The Literalist might say this, with the formal closing at the end: Crowley was the Prophet of the Silver Star, the chosen human agent of the Secret Chiefs. He was selected because for all his human frailties he was a man of prodigious strength, intelligence and discipline, an occultist of many incarnations who was poised to assume the highest mantle and fit himself for a place in the City of the Pyramids together with the Prophets and Bodhisattvas of other religions. The attacks on Crowley's character by yellow journalists are libelous and fabricated. To understand Crowley you must work his system, attaining through the power of your own True Will the keys to the Great Work, and only then judge Crowley from an Initiated perspective. Any other perspective is unequal to the task of interpreting an Initiate. Love is the law, love under will.

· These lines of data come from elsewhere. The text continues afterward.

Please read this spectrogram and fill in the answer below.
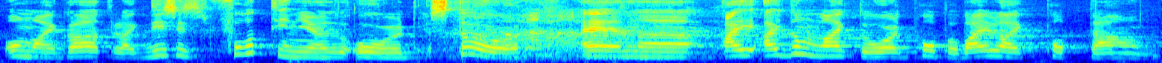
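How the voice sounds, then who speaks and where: A woman from South Korea, a native Korean speaker, gives an informal design talk in animated, fragmented phrases. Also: medium pitch, unhurried, few pauses, noisy background. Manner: animated, fragmented, peppered with 'like'. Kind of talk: informal conference presentation. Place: large conference hall on stage. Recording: reverberant hall recording.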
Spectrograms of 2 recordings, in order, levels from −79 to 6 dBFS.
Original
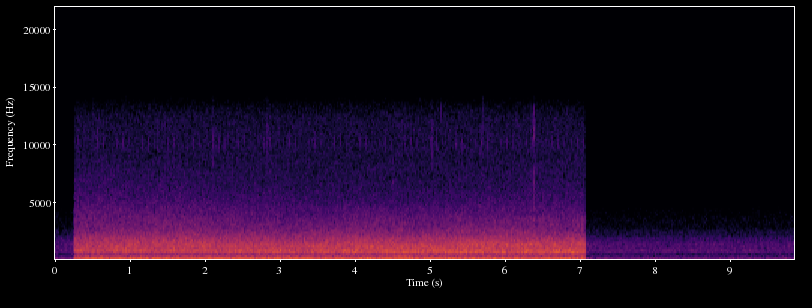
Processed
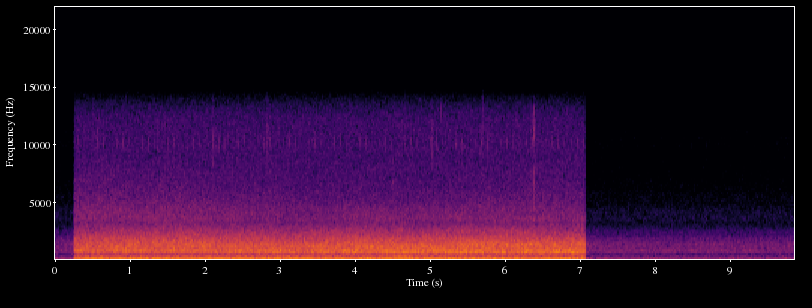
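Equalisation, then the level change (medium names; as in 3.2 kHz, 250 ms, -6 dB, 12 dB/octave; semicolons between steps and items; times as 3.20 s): peaking EQ 3.2 kHz -5 dB 0.24 oct; +8.0 dB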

The Chaotic might say this: I'm tired of Crowley. It seems like all the people who are into him are into nothing else. I'm suspicious of his system; way too regimented, way too hierarchical. Yeah, Crowley made a contribution to magic, but other people have made better ones in the last fifty years. We've learned a lot in the 20th century about real freedom and sexual liberation, not this Victorian captain-of-your-own-soul and master-of-the-passions crap. Crowley was a hung-up jerk in a lot of ways and I'd usually rather read something that is more relevant to my life today.
The Skeptic might say this: Crowley studies have not been adopted by academics, with good reason. His work is derivative and like Blavatsky he could be traced to a handful of main sources. He does not give credit where credit is due to previous traditions and he fails to teach the reader about his sources. The intensity of Crowley's sexism and racism is beyond the standards of his day and endorsing him could be tantamount to endorsing those prejudices. Spiritual progress is feeding people, helping those who need it, participating in the social process to make it more just and humane, and Crowley has nothing to contribute to that. (Also almost all of his poetry is terrible; why would anyone want to study it?)
The Mystic might say this: The documents of A.·. A.·. in Class A are inspired writings from a praeterhuman Intelligence, a direct and flawless link to the Secret Chiefs. The transmission of these gems of True Wisdom and Perfect Happiness is all that one needs to know about the career of To Mega Therion, the Great Beast, the Magus who spoke through the physical vessel of the man named Aleister Crowley, himself merely a Student of no great importance. The course of study of A.·. A.·. is the work not of Crowley but of The Master Therion and has been issued under the direct Authority of the Third Order. Who masters it masters the universe and himself. May you achieve in this life the Knowledge and Conversation of the Holy Guardian Angel, that great spiritual Being assigned as your Guide, who will teach you better than any other.
Next: Crowley's Writing